I recently spied some cucumbers at the Carroll Garden's Greenmarket and thought "wouldn't it be lovely to make pickles". It was also a fun new recipe to develop for the blog I write for Cuisinart. Now, I'll confess a little secret. Come closer, and don't tell a soul. I have a bad habit of not always doing my homework. See I had the urge to make pickles, I did enough research to know I needed whole spices, not ground ones and trekked down to Sahadi's with the baby in tow (a nice mile walk by the way).
I got home, fed her lunch and down she went for a nap. Then it came time to actually read through all the cookbooks I had laid out on the counter. Well, every darn one called for soaking the pickles for a minimum of eight hours and some even overnight. All I had was about two hours—how long my little monster would likely nap.
The main reason for the soak in cold water seems to be to crisp up the cukes. These were quite firm already, so I had a hunch I cold forgo that step.

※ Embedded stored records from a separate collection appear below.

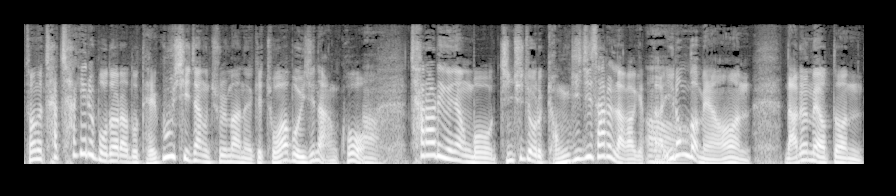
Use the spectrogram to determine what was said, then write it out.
저는 차차기를 보더라도 대구시장 출마는 이렇게 좋아 보이지는 않고 어. 차라리 그냥 뭐 진취적으로 경기지사를 나가겠다 어. 이런 거면 나름의 어떤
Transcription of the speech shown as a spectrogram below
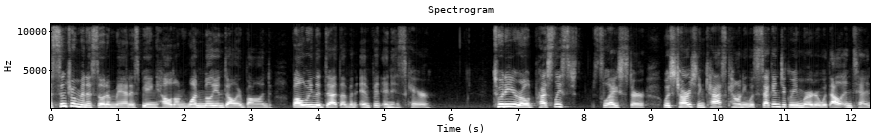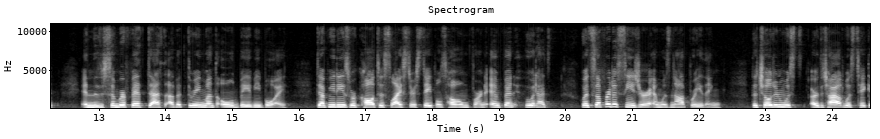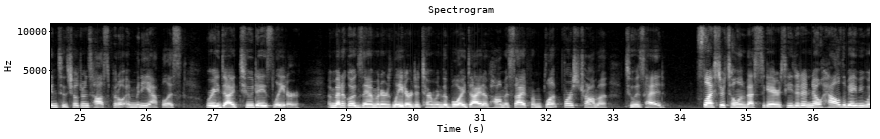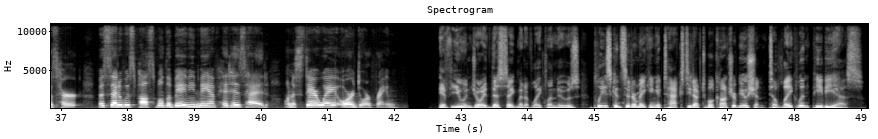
A central Minnesota man is being held on $1 million bond following the death of an infant in his care. 20-year-old Presley Slyster was charged in Cass County with second-degree murder without intent in the December 5th death of a three-month-old baby boy. Deputies were called to Slyster Staples home for an infant who had, had, who had suffered a seizure and was not breathing. The, children was, or the child was taken to Children's Hospital in Minneapolis, where he died two days later. A medical examiner later determined the boy died of homicide from blunt force trauma to his head. Slyster told investigators he didn't know how the baby was hurt, but said it was possible the baby may have hit his head on a stairway or a door frame. If you enjoyed this segment of Lakeland News, please consider making a tax-deductible contribution to Lakeland PBS.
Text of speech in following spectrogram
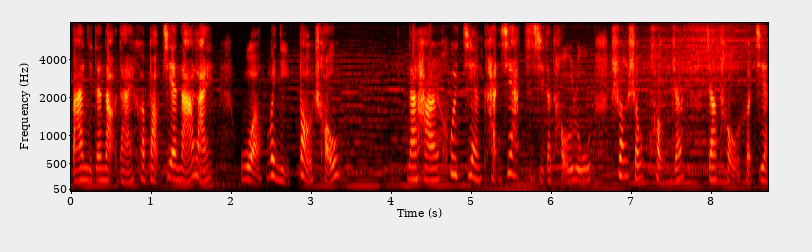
把你的脑袋和宝剑拿来，我为你报仇。男孩挥剑砍下自己的头颅，双手捧着，将头和剑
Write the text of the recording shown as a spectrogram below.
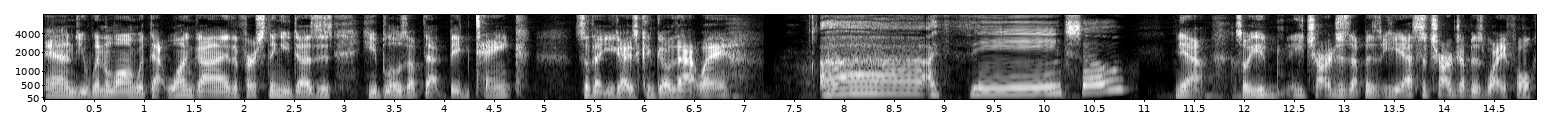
And you went along with that one guy. The first thing he does is he blows up that big tank so that you guys can go that way. Uh, I think so. Yeah. So he he charges up his he has to charge up his rifle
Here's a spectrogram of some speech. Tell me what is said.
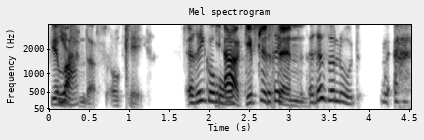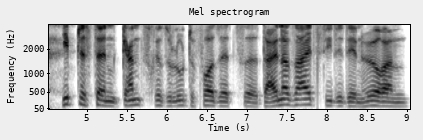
wir Ja, machen das. Okay. rigoros, Ja, gibt es strikt, denn, resolut. gibt es denn ganz resolute Vorsätze deinerseits, die du den Hörern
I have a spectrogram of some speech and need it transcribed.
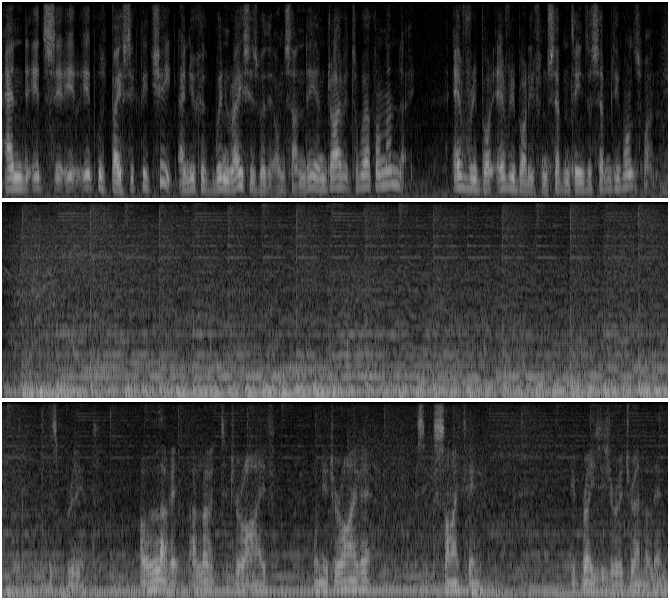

I did decide to sprinkle them with some kosher salt and let them sit as I prepped the other ingredients. I figured this would draw out some excess water and hopefully make the end product a bit more crunchy.
As for the spices, many recipes simply call for pickling spices. You can buy them at Penzeys.com or just go over to Sahadi's if you live in Brooklyn and don't want to wait or pay for shipping. I almost went this route because, frankly, I knew I'd end up with a ton more spices than I needed for this little experiment. See what I mean?

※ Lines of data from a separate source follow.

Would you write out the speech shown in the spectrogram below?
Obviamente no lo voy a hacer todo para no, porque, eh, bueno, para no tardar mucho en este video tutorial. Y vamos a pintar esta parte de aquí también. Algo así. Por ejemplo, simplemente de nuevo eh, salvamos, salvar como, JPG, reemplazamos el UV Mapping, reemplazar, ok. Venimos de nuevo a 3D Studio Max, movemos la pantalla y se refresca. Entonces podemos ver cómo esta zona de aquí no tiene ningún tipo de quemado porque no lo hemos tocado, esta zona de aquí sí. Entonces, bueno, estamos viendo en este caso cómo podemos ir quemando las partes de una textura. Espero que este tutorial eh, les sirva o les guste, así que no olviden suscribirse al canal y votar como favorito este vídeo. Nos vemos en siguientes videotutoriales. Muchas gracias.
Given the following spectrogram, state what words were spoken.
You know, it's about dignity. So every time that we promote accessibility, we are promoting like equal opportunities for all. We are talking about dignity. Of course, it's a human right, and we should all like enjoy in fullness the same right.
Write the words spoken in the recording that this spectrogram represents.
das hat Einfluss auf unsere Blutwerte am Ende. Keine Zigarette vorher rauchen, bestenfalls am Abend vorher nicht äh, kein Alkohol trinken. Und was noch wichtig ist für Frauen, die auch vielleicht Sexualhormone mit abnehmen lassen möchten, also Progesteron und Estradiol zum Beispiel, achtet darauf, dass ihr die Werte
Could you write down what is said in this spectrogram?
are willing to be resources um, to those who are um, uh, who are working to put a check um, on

I wanted my pickles to be a unique blend and flavor, though, so a spice mix wouldn't do. Thankfully Sahadi's has such amazing prices that all those spices I bought cost pretty much the same as one small packet plus shipping & handling. Mustard seeds and coriander are pretty common in most recipes. The flavor I think really stood out in the batch I made came from the star anise. It added a subtle, yet striking licorice note.
The best part about this recipe is the pickles were ready to eat in less than two hours. That's mainly due to how thin I sliced them. If you have more time and like a thicker pickle, then feel free to cut them accordingly. You may also need to add a few minutes to the cooking time, but not much. If you do, please post a comment and let us know. And if you live nearby, I'd be happy to taste test.
Sweet & Savory Pickles
Makes 1 quart
4 cups thinly sliced kirby cucumbers
1 onion, thinly sliced
2 tablespoons coarse salt
2 cups apple cider vinegar
1 1/2 cups sugar
1 piece dried star anise
2 teaspoons mustard seed
1/4 teaspoon dried allspice berries
1/4 teaspoon celery seeds
1/2 teaspoon coriander seeds
1/2-inch piece dried ginger, sliced
2. Meanwhile, add vinegar and sugar to a deep pot. Bring to a boil, then reduce to a simmer and cook for 5 minutes. Add spices along with the rinsed cucumber and onion slices. Return to a boil. Reduce heat to a simmer and cook gently 5 more minutes. Do not overcook, or you'll end with limp pickles. Let cool. Will last a few weeks in airtight containers in the refrigerator or process in canning jars.